2017 Industry Forecast: Legal Services

January 5, 2017

Published in Business NH Magazine (January 2017)

It is always challenging to predict what the most significant workplace issues of a new year.  Six months ago employment lawyers were focused on increased scrutiny of pay practices by state and federal departments of labor and a continued focus on the areas identified by the Equal Employment Opportunity Commission (“EEOC”) for special consideration between now and 2021: eliminating barriers in recruitment and hiring, protecting vulnerable workers, addressing emerging issues such as independent contractors and LGBTQ discrimination, pay equity,  and eliminating systemic harassment.

With a new Presidential administration and a change in leadership in New Hampshire, we can expect some changes, but change comes slowly. 

President-Elect Trump campaigned on a number of proposals which could have significant effects on employers. The following are some of the top areas on which to focus:

Minimum Wage: An increase of the federal minimum wage to $10.00 per hour (up from the current $7.25).  New Hampshire currently follows the federal minimum so such an increase would impact New Hampshire workers.  Even without federal legislation, we can expect state legislation to be filed although it would not likely be supported by the Republican legislature and governor. 

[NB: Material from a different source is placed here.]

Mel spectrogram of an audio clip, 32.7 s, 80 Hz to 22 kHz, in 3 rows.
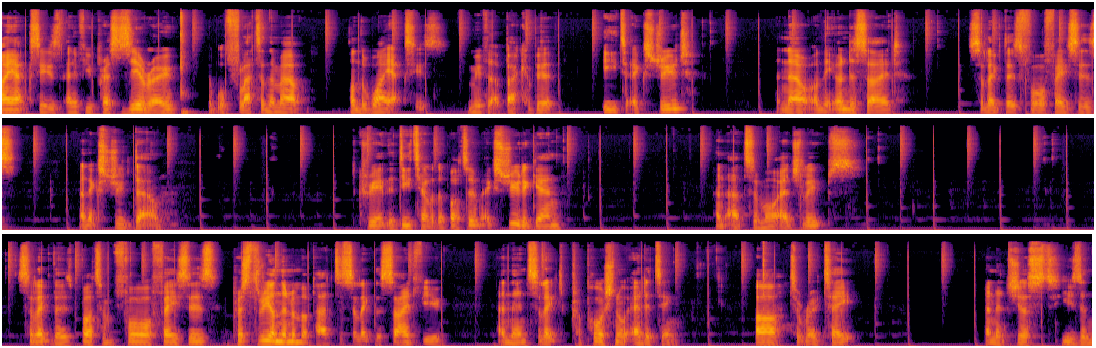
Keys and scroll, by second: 1.8 0, 4.1 y, 5.0 y, 6.0 e, 13.1 super+e, 15.5 e, 18.6 super+r, 20.4 super+z, 21.1 3, 29.4 r.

Paid Leave for New Mothers: Ivanka Trump’s proposal to provide six weeks of paid maternity leave. The plan calls for providing new mothers with temporary benefits through the unemployment insurance system rather than from employers. The plan does not appear to make any provision for new fathers, and it is unclear as to whether the proposed benefits will be available in cases of adoption and surrogacy.

Some states have adopted, and New Hampshire is considering, paid family leave insurance as a means of encouraging young families to remain here. 

Child Care: The President-Elect has also promised to help workers deal with the high cost of child care with an “above-the-line” deduction and tax-exempt dependent care savings accounts, into which parents could deposit up to $2,000 per year. This savings account proposal also calls for the government to provide a 50% match on the first $1,000 of contributions for qualifying low-income parents. Finally, President-Elect Trump is calling for adding greater incentives, in the form of tax credits, for employers to offer on-site child care.

Healthcare: The pledge to repeal and replace the Affordable Care Act. No proposed replacement has been identified. Some of the more popular aspects of the Act—protections for people with pre-existing conditions and extended coverage for young adults under their parents’ plans—are likely to be retained. Other changes will be hotly debated, and closely watched by employers. 

Overtime: The new overtime rule—which raises the FLSA’s minimum salary level for exempt employees to $47,476 per year—was to have gone into effect on December 1, 2016.  At the eleventh hour a Texas federal judge issued an injunction preventing the change from going into effect. The President-Elect did not actively campaign against the changes but did say that he would like to see a “carve out” exempting small businesses. There is still much uncertainty regarding the future of the white collar exemptions. 

Workplace Flexibility:  With the continued increase in single parent or dual-working parent households, the desire for flexible work schedules has also increased.  Successful business will adapt and benefit from employees working at different times and places.  Businesses must focus more closely on information security in order to protect vital assets and private information, but more flexibility will allow employers to retain talented and productive workers. 

Regardless of who is in the White House or State House, the American workforce has changed, as have the needs of businesses.  A global economy and more sophisticated workers call for new solutions.  Although the newly elected officials are touting a plan to reduce regulation, businesses should not expect the state and federal agencies charged with protecting workers to back off on enforcing laws which have been put in place over the last five decades.